Oreskes and Conway examine these battles like a court case carefully weighing all evidence presented by science and the anti-scientists. One thing big business learned quickly was to hire scientists to attack other scientists, and Merchants of Doubt presents several men and women who have made careers of being anti-scientists. Oreskes and Conway try hard not to vilify these individuals, but I can’t help seeing them as evil.
But who is to say I’m right? The point of Merchants of Doubt is to learn how scientific issues are studied and decide for yourself.

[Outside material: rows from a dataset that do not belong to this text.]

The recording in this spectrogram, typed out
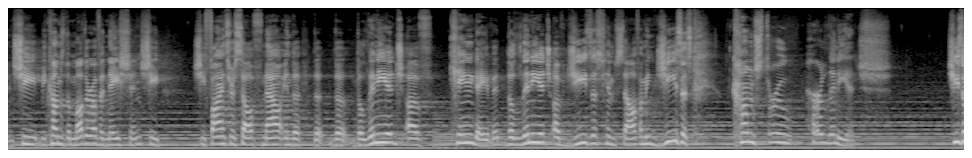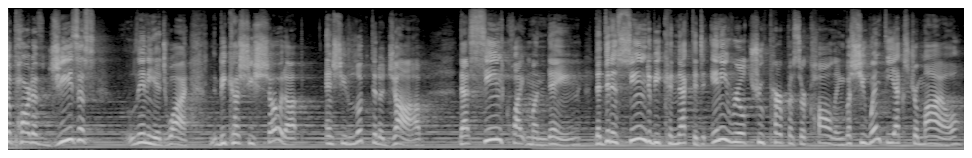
and she becomes the mother of a nation. She, she finds herself now in the, the, the, the lineage of King David, the lineage of Jesus himself. I mean, Jesus comes through her lineage. She's a part of Jesus' lineage. Why? Because she showed up and she looked at a job that seemed quite mundane, that didn't seem to be connected to any real true purpose or calling, but she went the extra mile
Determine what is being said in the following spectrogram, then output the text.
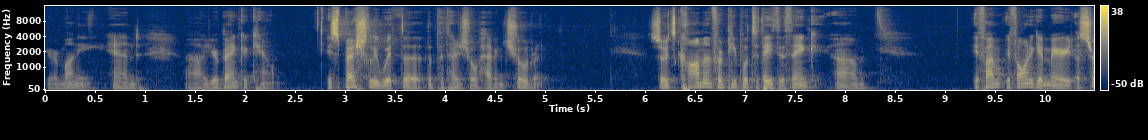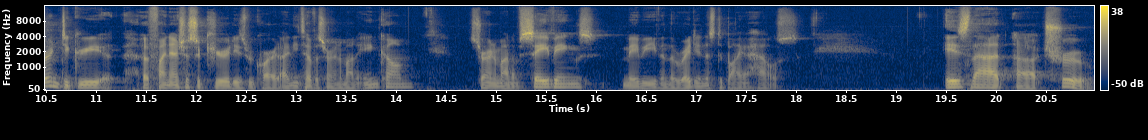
your money and uh, your bank account, especially with the, the potential of having children. So it's common for people today to think um, if, I'm, if I want to get married, a certain degree of financial security is required. I need to have a certain amount of income, a certain amount of savings, maybe even the readiness to buy a house. Is that uh, true?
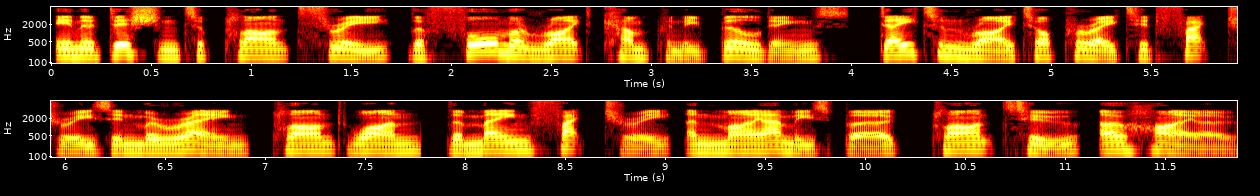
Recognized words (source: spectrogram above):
In addition to Plant 3 the former Wright Company buildings, Dayton Wright operated factories in Moraine Plant 1, the main factory and Miamisburg Plant 2, Ohio.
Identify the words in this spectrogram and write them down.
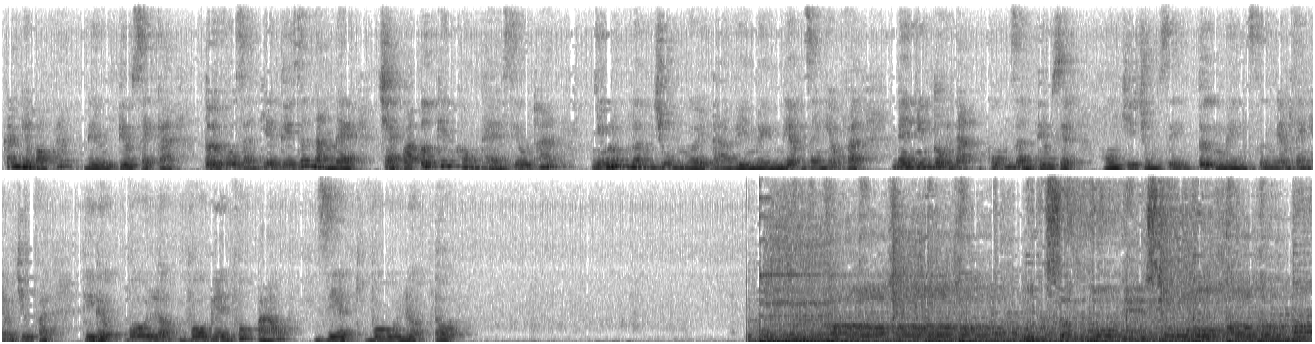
các nghiệp báo khác đều tiêu sạch cả. Tội vô gián kia tuy rất nặng nề, trải qua ức kiếp không thể siêu thoát, những lúc lâm chung người ta vì mình niệm danh hiệu Phật nên những tội nặng cũng dần tiêu diệt. Huống chi chúng sinh tự mình xưng niệm danh hiệu chư Phật thì được vô lượng vô biên phúc báo, diệt vô lượng tội. ha ha ha,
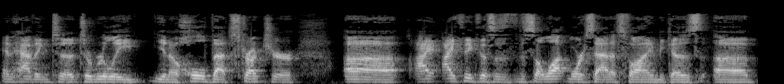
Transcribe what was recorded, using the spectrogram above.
and having to, to really, you know, hold that structure. Uh, I, I think this is, this is a lot more satisfying because, uh,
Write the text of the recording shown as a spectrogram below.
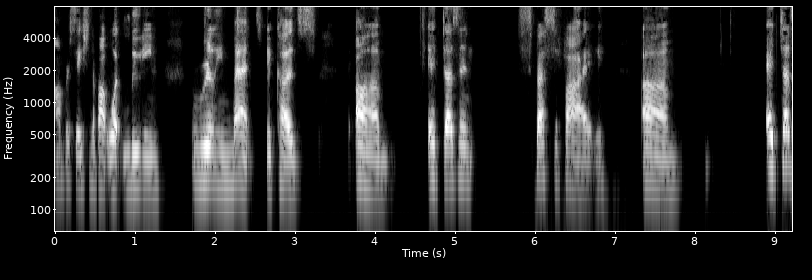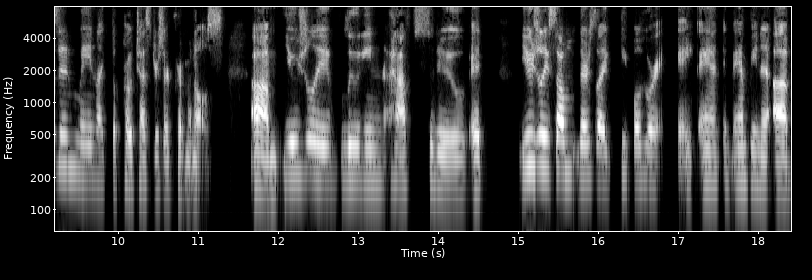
conversation about what looting really meant because um it doesn't specify um it doesn't mean like the protesters are criminals. Um usually looting has to do it usually some there's like people who are amping it up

We all get email with a political agenda. These emails have carefully crafted stories designed to convince us to believe something specific about reality. It might be that global warming is a myth, or Obama isn’t a natural born American. Why believe what you read? Why be skeptical? Because there’s a war going on and each side is recruiting. One side wants you to be their chump. It’s like computer viruses that convert your computer into zombies used for organized crime – someone wants to use your mind, and they want you to act for them.
Don’t get brainwashed. Learn how to think for yourself. Learn how to think scientifically. Be skeptical. Seek good evidence.

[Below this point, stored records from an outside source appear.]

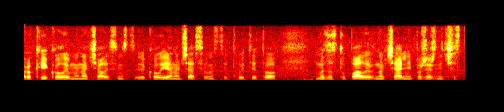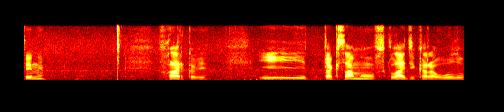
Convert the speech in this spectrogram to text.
роки, коли ми навчалися, коли я навчався в інституті, то ми заступали в навчальні пожежні частини в Харкові. І так само в складі караулу,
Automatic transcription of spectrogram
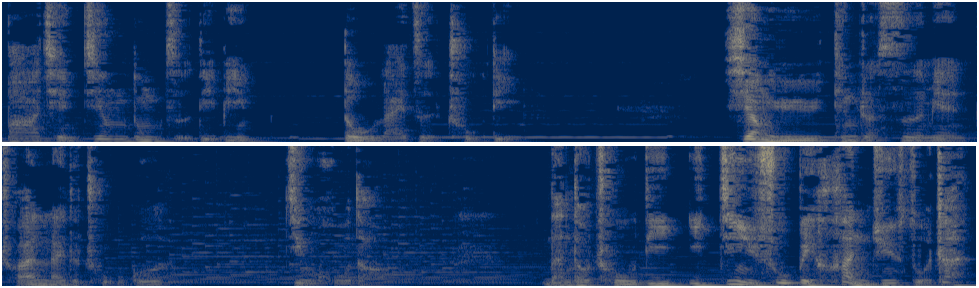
八千江东子弟兵，都来自楚地。项羽听着四面传来的楚歌，惊呼道：“难道楚地已尽数被汉军所占？”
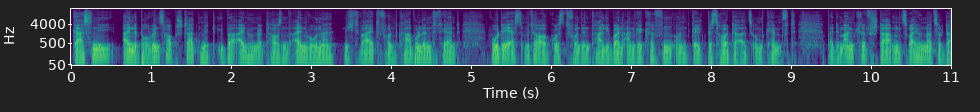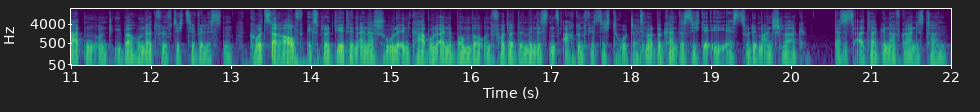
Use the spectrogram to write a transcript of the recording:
Ghazni, eine Provinzhauptstadt mit über 100.000 Einwohnern, nicht weit von Kabul entfernt, wurde erst Mitte August von den Taliban angegriffen und gilt bis heute als umkämpft. Bei dem Angriff starben 200 Soldaten und über 150 Zivilisten. Kurz darauf explodierte in einer Schule in Kabul eine Bombe und forderte mindestens 48 Tote. Diesmal bekannte sich der IS zu dem Anschlag. Das ist Alltag in Afghanistan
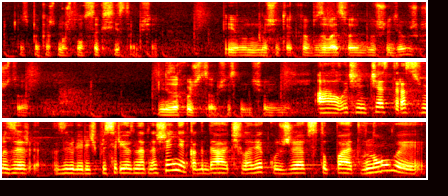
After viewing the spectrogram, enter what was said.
То есть покажет, может, он сексист вообще. И он начнет так обзывать свою бывшую девушку, что не захочется вообще с ней ничего иметь. А очень часто, раз уж мы за- завели речь про серьезные отношения, когда человек уже вступает в новые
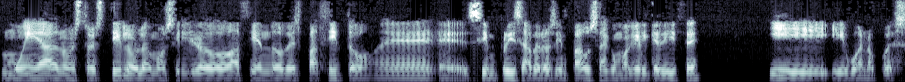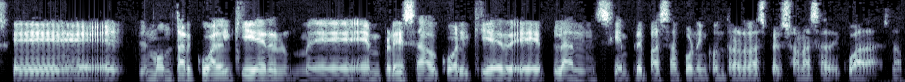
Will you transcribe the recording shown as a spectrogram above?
Muy a nuestro estilo lo hemos ido haciendo despacito, eh, sin prisa, pero sin pausa, como aquel que dice. Y, y, bueno, pues eh, montar cualquier eh, empresa o cualquier eh, plan siempre pasa por encontrar a las personas adecuadas, ¿no?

Real science works through peer reviewed journals. A scientist will develop a hypothesis to test. They will set up an experiment. They will report their results in a paper and send it to a peer reviewed journal. Fellow scientists in the same discipline will review the article and judge it for proper methodology. If the article is accepted and published it doesn’t mean the results are facts. Other scientists will read the article and devise new tests and go through the process again. Topics under examination will be thoroughly researched over and over again until a statistical consensus emerges. It takes a long time. All too often one test result will be reported in the national news and causes a big brouhaha. This is one reason why many people find science confusing. They think one test result is suppose to tell the absolute truth and it doesn’t.
To further complicate scientific inquiry, people with a vested interest in a particular topic will make that topic newsworthy. They will do everything they can to try their case in the court of popular journalism. In peer reviewed journals only people who are specialists in the topic deal with the subject, but in regular journalism anybody can say anything. You might get a food processing chemist proclaiming facts about climatology. Or you might get high school dropout that just wants to get their opinion heard.

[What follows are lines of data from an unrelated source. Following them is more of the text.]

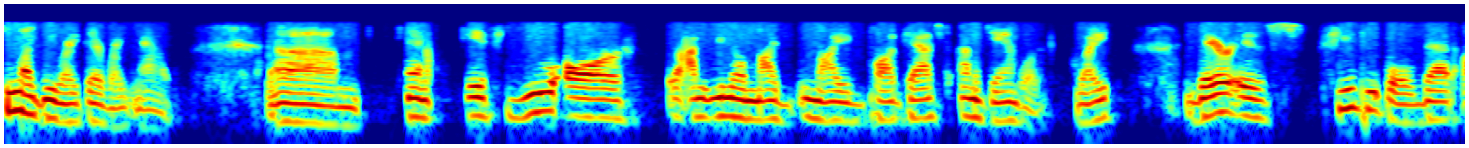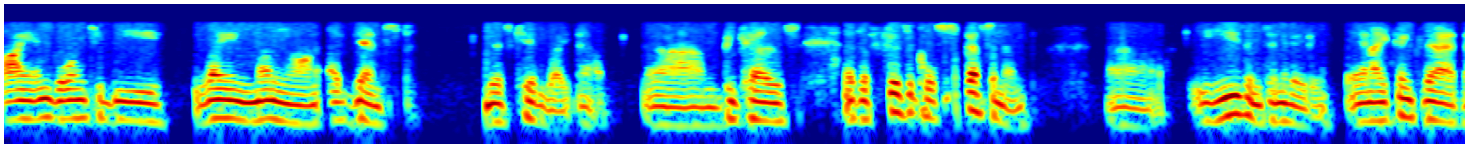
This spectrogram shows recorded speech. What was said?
he might be right there right now. Um, and if you are, I mean, you know, my my podcast, I'm a gambler, right? There is few people that I am going to be laying money on against this kid right now, um, because as a physical specimen, uh, he's intimidating, and I think that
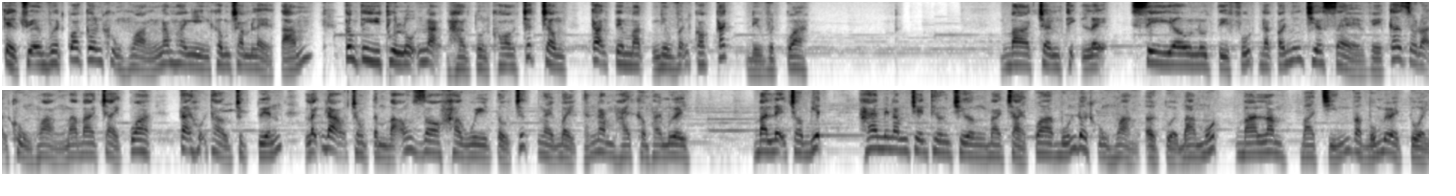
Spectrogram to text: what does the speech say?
kể chuyện vượt qua cơn khủng hoảng năm 2008. Công ty thua lỗ nặng hàng tồn kho chất chồng, cạn tiền mặt nhưng vẫn có cách để vượt qua. Bà Trần Thị Lệ, CEO Nutifood đã có những chia sẻ về các giai đoạn khủng hoảng mà bà trải qua tại hội thảo trực tuyến lãnh đạo trong tầm bão do Huawei tổ chức ngày 7 tháng 5 2020. Bà Lệ cho biết 20 năm trên thương trường bà trải qua 4 đợt khủng hoảng ở tuổi 31, 35, 39 và 47 tuổi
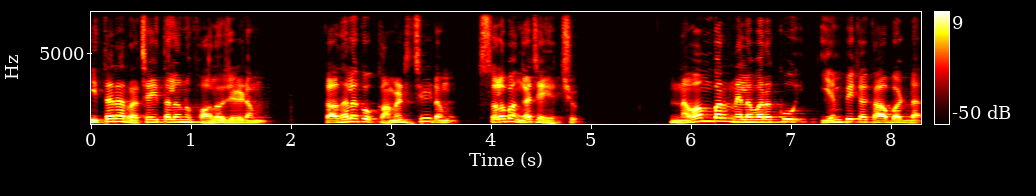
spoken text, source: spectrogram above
ఇతర రచయితలను ఫాలో చేయడం కథలకు కామెంట్స్ చేయడం సులభంగా చేయొచ్చు. నవంబర్ నెల వరకు ఎంపిక కాబడ్డ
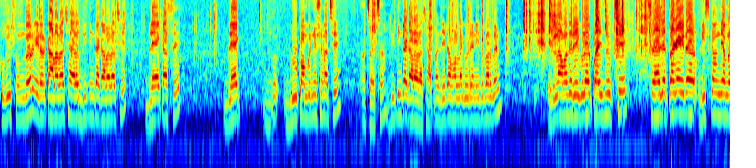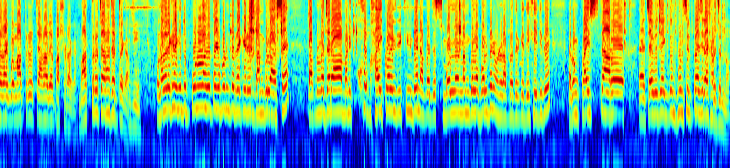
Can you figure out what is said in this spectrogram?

Don’t believe what you read about scientific concepts unless you thoroughly research them. Few people are going to read peer reviewed science journals. So what can you do? Learn to read popular science books. At least research Wikipedia. Wikipedia can be untrustworthy, but many of its articles are a battleground between many points of view and a consensus often gets hammered out.
Another good realty check is Snopes.com. Snopes often reviews silly topics, but all too often people believe silly crap. When you hear about something new check Snopes. A large percentage of internet gossip is fabricated.
Like I said, I highly recommend reading Merchants of Doubt. Instead of saying anything more about the book please read Global Warming Deniers and Their Proven Strategy of Doubt to get a bit of the flavor of the book.
This isn’t the only book on this subject. Journalists, writers and historians are beginning to see a pattern.
- Doubt is their Project: How Industry’s Assault on Science Threatens Your Health by David Michaels
- Deceit and Denial: The Deadly Politics of Industrial Pollution by Gerald Markowitz
- The Republican War on Science by Chris Mooney
- The Battle Over Climate Science – Popular Science
JWH – 6/21/12